Headquartered in France, OECD is a forum for the government of 34 democratic countries with market economies, along with more than 70 non-member countries. The organisation meets to discuss economic growth, prosperity and sustainable development, and France is one of the first countries to levy the so-called ‘digital tax’ on tech giants.
India’s Tax Rules For Tech Giants
India’s draft rules had, however, received criticism from the companies who work through their Indian arms or subsidiaries. The common criticism is that companies will have to change their entire holding structures to comply with the new tax regime.

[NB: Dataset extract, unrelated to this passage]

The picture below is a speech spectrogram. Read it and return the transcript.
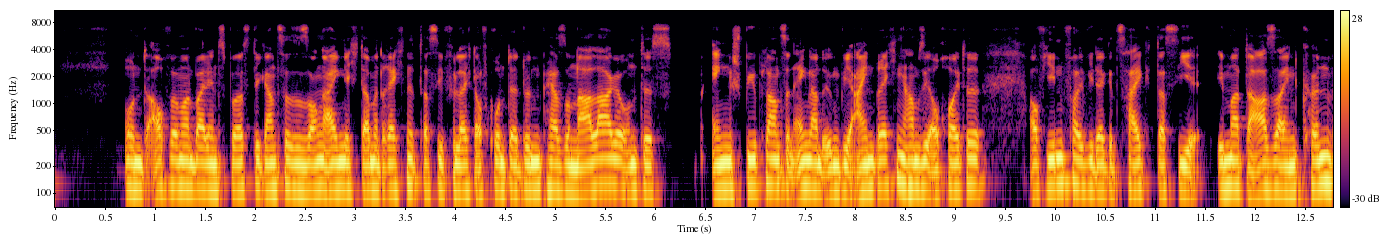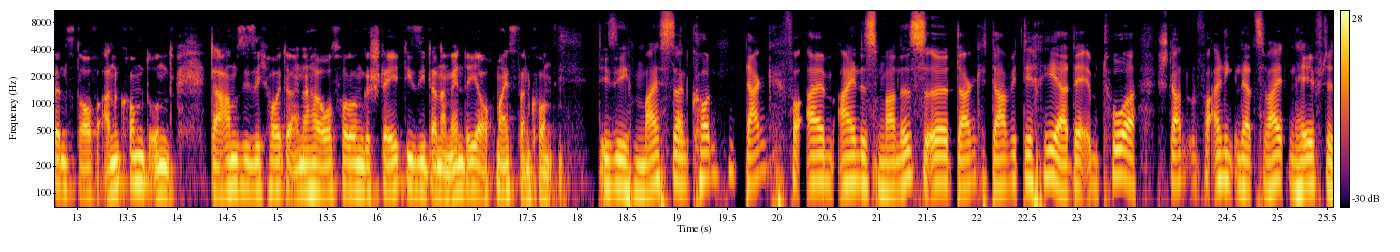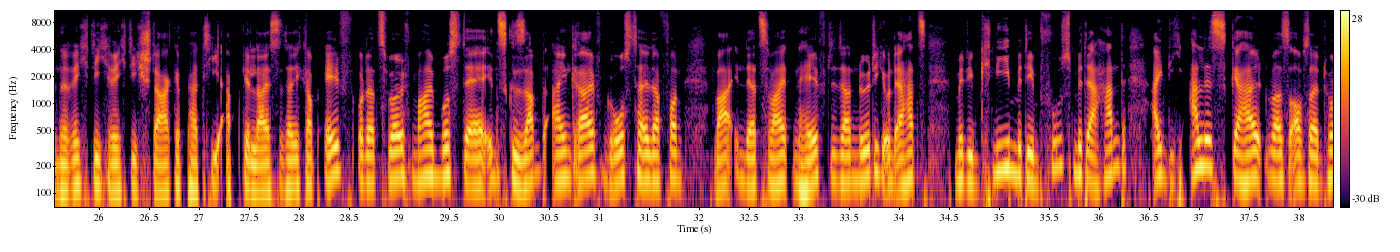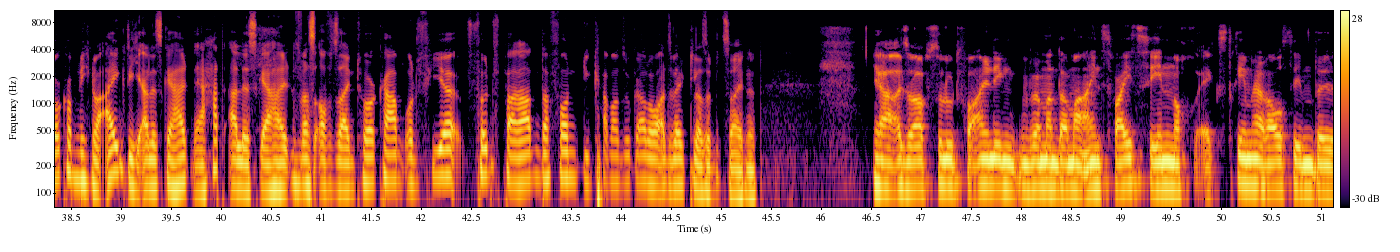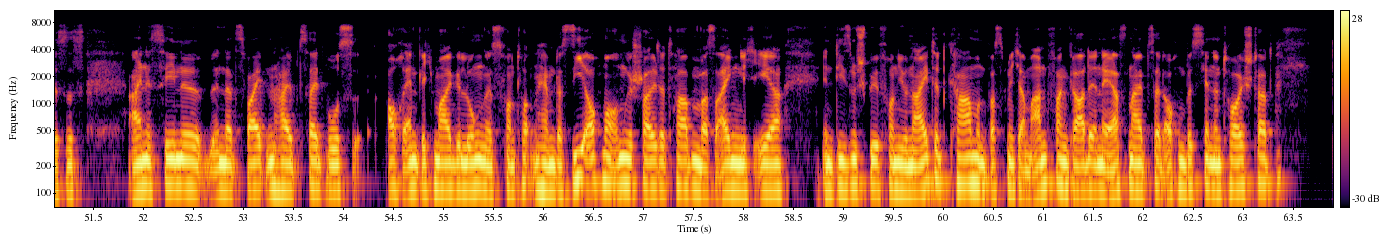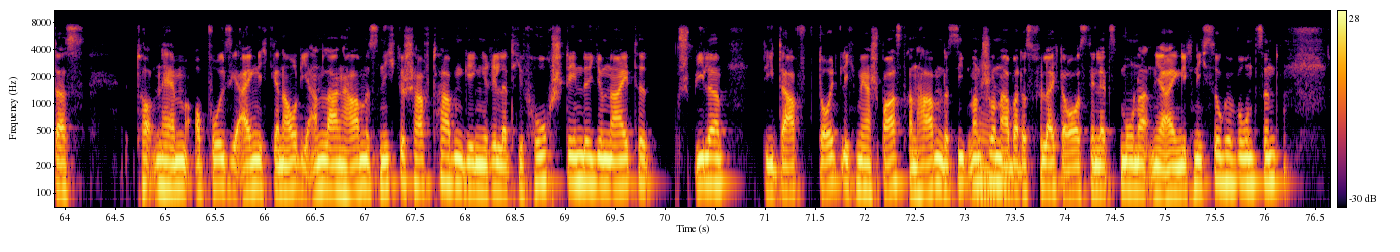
Und auch wenn man bei den Spurs die ganze Saison eigentlich damit rechnet, dass sie vielleicht aufgrund der dünnen Personallage und des engen Spielplans in England irgendwie einbrechen, haben sie auch heute auf jeden Fall wieder gezeigt, dass sie immer da sein können, wenn es drauf ankommt. Und da haben sie sich heute eine Herausforderung gestellt, die sie dann am Ende ja auch meistern konnten die sie meistern konnten, dank vor allem eines Mannes, äh, dank David De Gea, der im Tor stand und vor allen Dingen in der zweiten Hälfte eine richtig, richtig starke Partie abgeleistet hat. Ich glaube, elf oder zwölf Mal musste er insgesamt eingreifen. Großteil davon war in der zweiten Hälfte dann nötig und er hat es mit dem Knie, mit dem Fuß, mit der Hand eigentlich alles gehalten, was auf sein Tor kommt. Nicht nur eigentlich alles gehalten, er hat alles gehalten, was auf sein Tor kam und vier, fünf Paraden davon, die kann man sogar noch als Weltklasse bezeichnen. Ja, also absolut. Vor allen Dingen, wenn man da mal ein, zwei Szenen noch extrem herausheben will, ist es eine Szene in der zweiten Halbzeit, wo es auch endlich mal gelungen ist von Tottenham, dass sie auch mal umgeschaltet haben, was eigentlich eher in diesem Spiel von United kam und was mich am Anfang gerade in der ersten Halbzeit auch ein bisschen enttäuscht hat, dass Tottenham, obwohl sie eigentlich genau die Anlagen haben, es nicht geschafft haben, gegen relativ hochstehende United-Spieler die darf deutlich mehr Spaß dran haben, das sieht man ja. schon, aber das vielleicht auch aus den letzten Monaten ja eigentlich nicht so gewohnt sind.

Recently in June, the finance ministers from the G20 nations have also concluded that their economies will have to find a common way to tax global technology giants, whose digital business models have developed faster than the taxation systems that attempt to regulate them.
Apart from tax, India government has also been mulling over multiple policy changes such as Intermediary Guidelines Amendments and Draft Data Protection Bill, to regulate the operation of foreign companies in India.
Draft Intermediary guidelines which are said to be finalised soon by the Ministry of Electronics and Information Technology (MeitY) had proposed that the intermediaries with more than 50 lakh users in India should be incorporated under Indian law and have a permanent registered office in India, along with a India-based nodal officer.
According to Information Technology(IT) Act 2000, the term ‘Intermediary’ includes telecom service providers, network service providers, internet service providers, web-hosting service providers, search engines, online payment sites, online-auction sites, online-marketplaces and cyber cafes.
Further, Indian government has also been mulling over a data protection bill for the last one year. The Draft Personal Data Protection Bill 2018 had proposed a data localisation mandate in the bill. It also proposed that one copy of all personal data to which the law applies are to be kept in a server within India.